P Chidambaram has a simple message for investors disillusioned by India's policy drift: it is no longer 'business as usual' in the corridors of North Block, the sandstone colonial building that houses the finance ministry in New Delhi.
For months, critics have accused Prime Minister Manmohan Singh's government of being asleep at the wheel.

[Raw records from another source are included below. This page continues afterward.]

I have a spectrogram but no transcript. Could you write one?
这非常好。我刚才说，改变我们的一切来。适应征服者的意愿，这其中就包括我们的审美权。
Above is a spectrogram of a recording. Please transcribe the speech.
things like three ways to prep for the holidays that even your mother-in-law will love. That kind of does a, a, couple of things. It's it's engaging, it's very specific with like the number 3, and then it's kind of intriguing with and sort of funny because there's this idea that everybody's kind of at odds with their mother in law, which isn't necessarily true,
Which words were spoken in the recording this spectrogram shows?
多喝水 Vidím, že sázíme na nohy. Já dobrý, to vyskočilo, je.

Frustrated investors accuse it of both over-confidence and complacency in the face of an economic slowdown that has shattered the country's reputation as 'Incredible India'.
"We have come to a stage where something concrete has to happen," said Rupa Rege Nitsure, chief economist at Bank of Baroda in Mumbai. "The current period is very, very critical for India."
But in the 41 days since his appointment as finance minister - for a third time - Chidambaram has shaken up the ministry and impressed analysts.
He has sought to signal that Asia's third-largest economy finally has someone willing to take tough decisions.
Text: Manoj Kumar and Arup Roychoudhury, Reuters
Images: AP, Reuters and PTI